A homeowners or condominium association is also governed by its bylaws. Missouri courts have held, as does Missouri statute in the case of condominiums, that an indenture or declaration trumps an association’s bylaws, and the bylaws take precedence over the rules and regulations. In the September 2017 decision in Davis v. Lakewood Property Owners Association, Inc. the Missouri Court of Appeals decided in favor of property owners in a case involving an increase in assessments. Without reciting in detail the formula for calculation of the maximum assessment without a vote of the lot owners — expressed in Lakewood’s declaration, and expressed again, albeit with slightly different language, in Lakewood’s bylaws — a base assessment was provided for during the initial year. Thereafter, per the declaration, the annual assessment could not be increased beyond one-half of the increase in the consumer price index (CPI) measured from the previous July over the prior year’s assessment.

While the bylaws provided essentially the same scenario as set forth in the declaration, the Lakewood board of directors had, for approximately 20 years, calculated a maximum annual assessment based upon the increase in CPI from the first year of the subdivision, rather than based upon the preceding year. It should be noted, however, that until 2015, the board had not exceeded the amount computed with reference to the CPI increase over the prior year.

In December 2015, the Lakewood board assessed an amount in excess of the formula set forth in the declaration.
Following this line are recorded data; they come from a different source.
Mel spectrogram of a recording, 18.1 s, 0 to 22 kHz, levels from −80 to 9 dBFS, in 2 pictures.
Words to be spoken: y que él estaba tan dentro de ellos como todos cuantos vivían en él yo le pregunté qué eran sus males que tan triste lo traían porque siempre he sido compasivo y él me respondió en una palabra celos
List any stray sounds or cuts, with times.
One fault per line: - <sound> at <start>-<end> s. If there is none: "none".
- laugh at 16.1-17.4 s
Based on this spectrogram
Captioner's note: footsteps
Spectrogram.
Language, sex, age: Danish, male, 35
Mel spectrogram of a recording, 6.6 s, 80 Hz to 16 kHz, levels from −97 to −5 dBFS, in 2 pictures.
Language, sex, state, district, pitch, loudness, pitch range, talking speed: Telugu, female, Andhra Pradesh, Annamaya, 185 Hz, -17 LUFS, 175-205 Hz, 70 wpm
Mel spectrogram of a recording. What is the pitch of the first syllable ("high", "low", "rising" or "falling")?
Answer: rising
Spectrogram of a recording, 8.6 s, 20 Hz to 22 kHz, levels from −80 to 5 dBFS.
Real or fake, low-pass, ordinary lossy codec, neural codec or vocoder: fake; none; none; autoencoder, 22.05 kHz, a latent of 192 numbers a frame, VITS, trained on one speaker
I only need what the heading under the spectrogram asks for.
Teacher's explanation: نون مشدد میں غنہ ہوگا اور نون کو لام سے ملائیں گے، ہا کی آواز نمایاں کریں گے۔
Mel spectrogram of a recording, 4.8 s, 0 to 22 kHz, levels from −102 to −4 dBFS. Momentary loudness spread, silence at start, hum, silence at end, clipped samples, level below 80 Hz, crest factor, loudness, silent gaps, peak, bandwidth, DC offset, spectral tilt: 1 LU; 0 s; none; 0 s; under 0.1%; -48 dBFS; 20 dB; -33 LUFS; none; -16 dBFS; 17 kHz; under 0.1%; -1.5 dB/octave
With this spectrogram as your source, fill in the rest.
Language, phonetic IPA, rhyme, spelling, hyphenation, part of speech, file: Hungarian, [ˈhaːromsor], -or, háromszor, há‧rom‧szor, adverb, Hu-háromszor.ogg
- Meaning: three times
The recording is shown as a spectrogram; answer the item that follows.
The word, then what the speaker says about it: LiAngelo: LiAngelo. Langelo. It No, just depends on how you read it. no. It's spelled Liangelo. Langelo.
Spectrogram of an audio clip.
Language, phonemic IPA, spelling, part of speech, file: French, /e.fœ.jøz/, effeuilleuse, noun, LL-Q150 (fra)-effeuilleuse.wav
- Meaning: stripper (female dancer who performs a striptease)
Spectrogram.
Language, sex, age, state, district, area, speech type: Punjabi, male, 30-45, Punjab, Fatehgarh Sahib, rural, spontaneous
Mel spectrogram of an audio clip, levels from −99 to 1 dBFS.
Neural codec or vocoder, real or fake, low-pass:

Challenged in its methodology, “Lakewood asserted that the board had been using the formula since its inception and that there was no conflict between the declaration and the bylaws concerning the calculation of the maximum annual assessment.”

While the trial court concurred with the Lakewood board’s methodology, relying in part on the business judgment rule to insulate the board from being found without authority to make the particular assessment, the Missouri Court of Appeals held otherwise. The appellate court, besides dismissing the errant reliance on the business judgment rule, found the bylaws at odds with the declaration, and thus, at least insofar as the calculation of the annual assessment, the action of the Lakewood board in assessing an amount in excess of one-half of the increase in the CPI over the prior year was unauthorized.
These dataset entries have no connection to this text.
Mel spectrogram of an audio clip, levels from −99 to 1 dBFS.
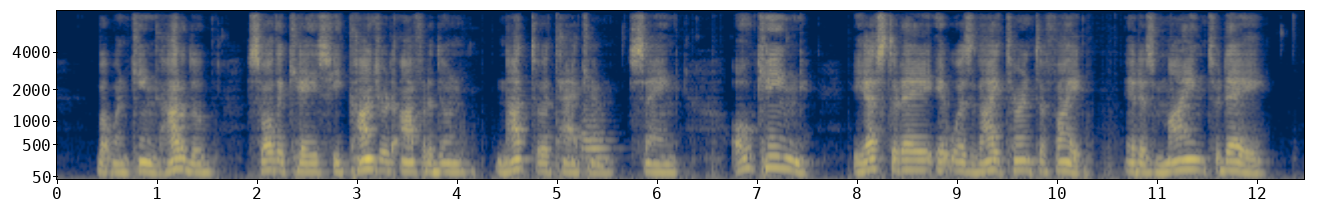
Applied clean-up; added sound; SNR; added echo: neural separator model SepFormer DNS4.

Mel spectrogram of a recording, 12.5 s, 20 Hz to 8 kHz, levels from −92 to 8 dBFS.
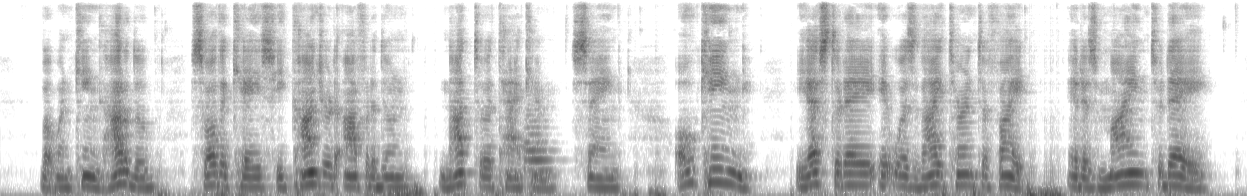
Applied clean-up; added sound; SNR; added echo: none; Brass instrument; 13 dB; reverberation time 0.2 s.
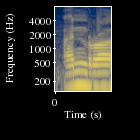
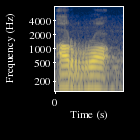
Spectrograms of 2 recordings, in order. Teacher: നൂനിന് ശേഷം വരുന്നത് ലാമു റാവും വരുമ്പോൾ നമുക്കറിയാം അവിടെ നൂനിനെ ഉച്ചരിക്കാൻ പാടില്ല, അത് ഇരട്ടിച്ച് മണിക്കാതെയാണ് അത് ഓതേണ്ടത്.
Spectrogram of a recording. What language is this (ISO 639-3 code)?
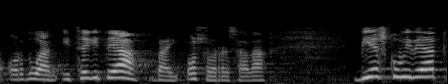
eus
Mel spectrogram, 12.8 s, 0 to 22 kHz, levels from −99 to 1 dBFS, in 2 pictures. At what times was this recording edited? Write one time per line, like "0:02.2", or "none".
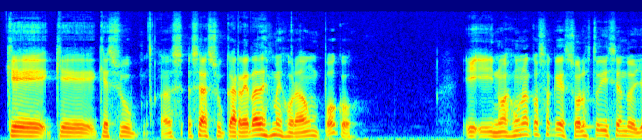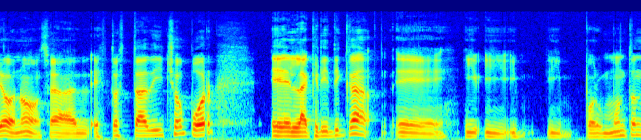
none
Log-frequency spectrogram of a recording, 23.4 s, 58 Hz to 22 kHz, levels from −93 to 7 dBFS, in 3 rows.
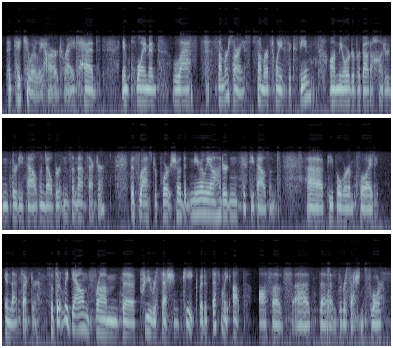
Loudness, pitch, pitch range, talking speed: -26 LUFS, 110 Hz, 105-130 Hz, 140 wpm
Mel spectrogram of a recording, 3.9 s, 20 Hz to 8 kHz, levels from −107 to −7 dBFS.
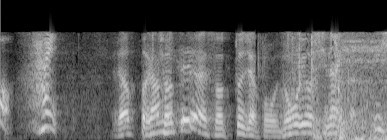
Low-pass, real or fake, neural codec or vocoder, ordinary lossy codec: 7.2 kHz; fake; vocoder, 44.1 kHz, 80 mel bands, Vocos; AAC, 16 kbps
Understanding not only the applicable law but also how the courts interpret and construe that law to the particular facts of a subdivision homeowners association or a condominium association is not always an easy task. In fact, the law and its interpretation and construction evolve as more complex property use develops.
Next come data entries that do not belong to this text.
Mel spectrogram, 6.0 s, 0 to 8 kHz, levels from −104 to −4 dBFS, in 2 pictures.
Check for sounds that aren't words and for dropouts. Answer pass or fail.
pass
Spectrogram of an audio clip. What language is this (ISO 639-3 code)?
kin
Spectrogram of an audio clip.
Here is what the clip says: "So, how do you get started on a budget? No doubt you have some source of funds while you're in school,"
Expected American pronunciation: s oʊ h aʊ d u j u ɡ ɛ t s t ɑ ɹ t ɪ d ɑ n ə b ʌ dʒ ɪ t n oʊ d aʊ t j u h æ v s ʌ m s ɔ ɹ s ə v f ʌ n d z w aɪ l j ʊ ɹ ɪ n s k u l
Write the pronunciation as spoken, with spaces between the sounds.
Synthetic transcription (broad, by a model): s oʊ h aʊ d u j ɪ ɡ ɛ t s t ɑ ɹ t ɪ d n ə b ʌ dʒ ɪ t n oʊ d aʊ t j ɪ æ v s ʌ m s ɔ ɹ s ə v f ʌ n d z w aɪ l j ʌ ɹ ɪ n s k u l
Guiding associations and individuals through the intricacies of both case law and statutes demands more than just a passing interest in the subject. I have more than 30 years of experience representing subdivision and condominium associations. Please contact me if I may be of assistance in helping you understand your rights and responsibilities.